Everyone knows that men outperform women, and outnumber women, in the most intellectually demanding professional careers: Science, Technology, Engineering, Mathematics. The most vehement cultural Marxist reading SRS would agree with what few actual misogynists there are upon this point.
The great raging debate, of course, is about why. This debate becomes a great deal simpler to understand, and engage in, if we regard STEM field success as being like a crime (which SRS readers already do, but in the wrong manner).
A crime has three necessary components:
Means. Motive. Opportunity.
Women lack either the intellectual and cognitive means to perform at technical tasks and education, or the motivation to train for, and work in, these fields, or the opportunity to realize their potential within this arena.
If women are outperformed by men at STEM, they must lack one or more of these things. Positions in the great debate can therefore be easily broken down into which one(s) one thinks it is.
A cultural Marxist would say that women lack the opportunity; that an entire culture conspires to drive women away from the laboratory.

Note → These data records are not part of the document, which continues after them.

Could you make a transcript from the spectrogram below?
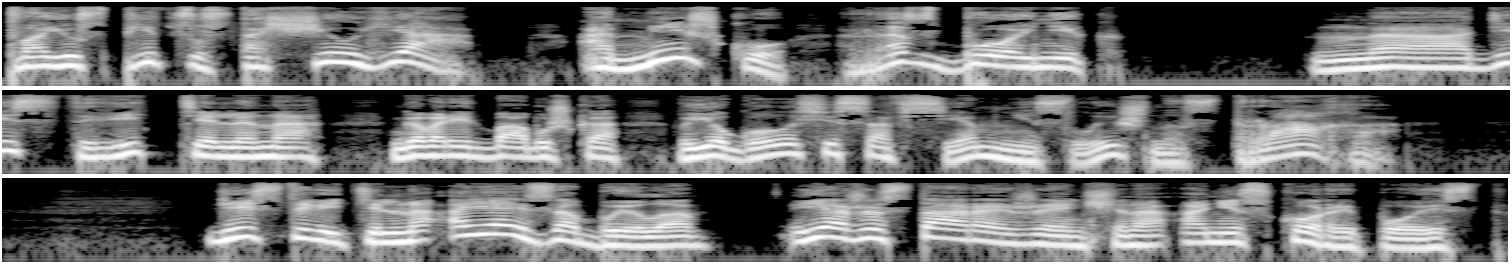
твою спицу стащил я, а Мишку — разбойник!» «Да, действительно», — говорит бабушка. В ее голосе совсем не слышно страха. «Действительно, а я и забыла. Я же старая женщина, а не скорый поезд».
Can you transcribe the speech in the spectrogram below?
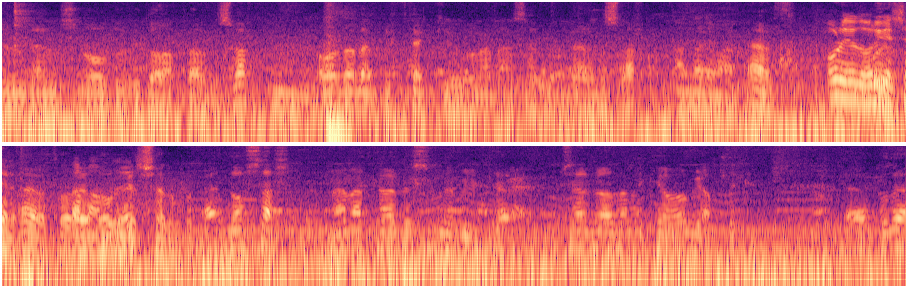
ürünlerimizin olduğu bir dolaplarımız var. Hmm. Orada da biftek gibi buna benzer ürünlerimiz var. Anladım abi. Evet. Oraya doğru Buyurun. geçelim. Evet oraya Tamamdır. doğru geçelim. Evet, dostlar Mehmet kardeşimle birlikte güzel bir Adana kebabı yaptık. Ee, bu da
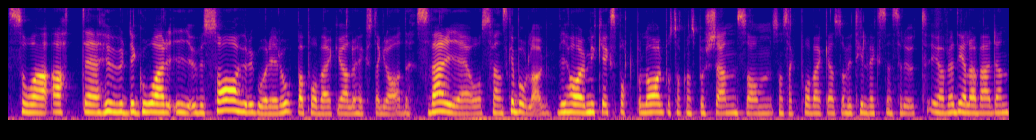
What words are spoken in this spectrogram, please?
så att eh, hur det går i USA, hur det går i Europa påverkar i allra högsta grad Sverige och svenska bolag. Vi har mycket exportbolag på Stockholmsbörsen som som sagt påverkas av hur tillväxten ser ut i övriga delar av världen.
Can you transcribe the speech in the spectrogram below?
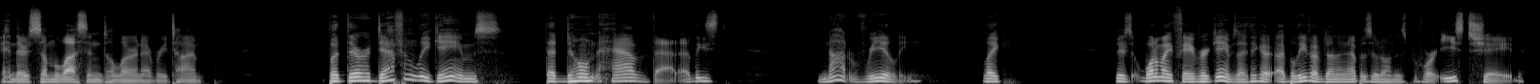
And there's some lesson to learn every time. But there are definitely games that don't have that, at least not really. Like, there's one of my favorite games. I think I, I believe I've done an episode on this before Eastshade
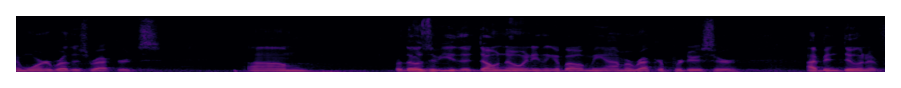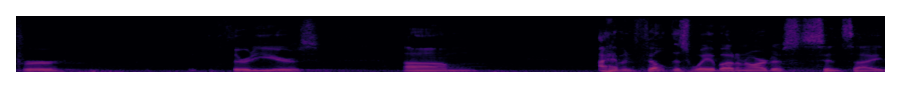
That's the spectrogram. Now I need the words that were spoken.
and Warner Brothers Records. Um, for those of you that don't know anything about me, I'm a record producer. I've been doing it for 30 years. Um, I haven't felt this way about an artist since I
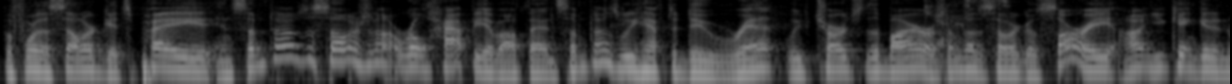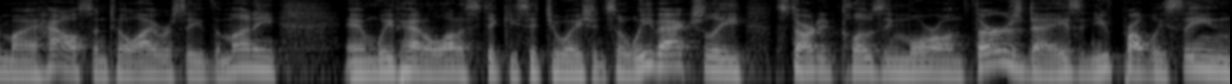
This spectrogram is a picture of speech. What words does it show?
before the seller gets paid. And sometimes the seller's not real happy about that. And sometimes we have to do rent we've charged the buyer, or sometimes the seller goes, "Sorry, I, you can't get into my house until I receive the money." And we've had a lot of sticky situations. So we've actually started closing more on Thursdays, and you've probably seen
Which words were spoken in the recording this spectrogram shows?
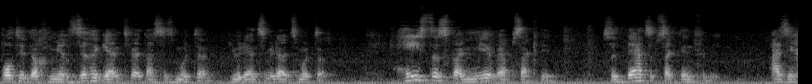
wollt ihr doch mir sicher geantwortet, dass es Mutter? You answer me als Mutter. Heißt das bei mir, wer sagt in? So that's sagt in for me. Als ich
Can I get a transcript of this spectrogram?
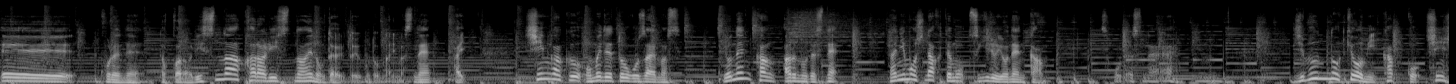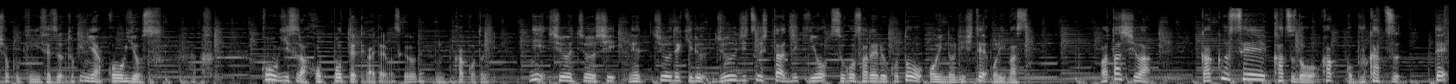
えー、これねだからリスナーからリスナーへのお便りということになりますね。はい。進学おめでとうございます。4年間あるのですね。何もしなくても過ぎる4年間そうですね、うん自分の興味、かっこ、寝食気にせず、時には講義をす。講義すらほっぽってって書いてありますけどね、うん、かっこ閉じ。に集中し、熱中できる充実した時期を過ごされることをお祈りしております。私は、学生活動、かっこ部活で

Some contributors here point to evidence suggesting that women may frequently lack the means to perform in STEM settings; that many of them just aren't smart enough to compete.
Others would say that women lack the motivation to pursue STEM careers, or even take math classes, because math is hard (for everyone), and women are made happy by social relationships, not intellectual or financial achievements; that, for them, the juice is not worth the squeeze.
From which of these, and in what proportion, would you construct your explanation of this?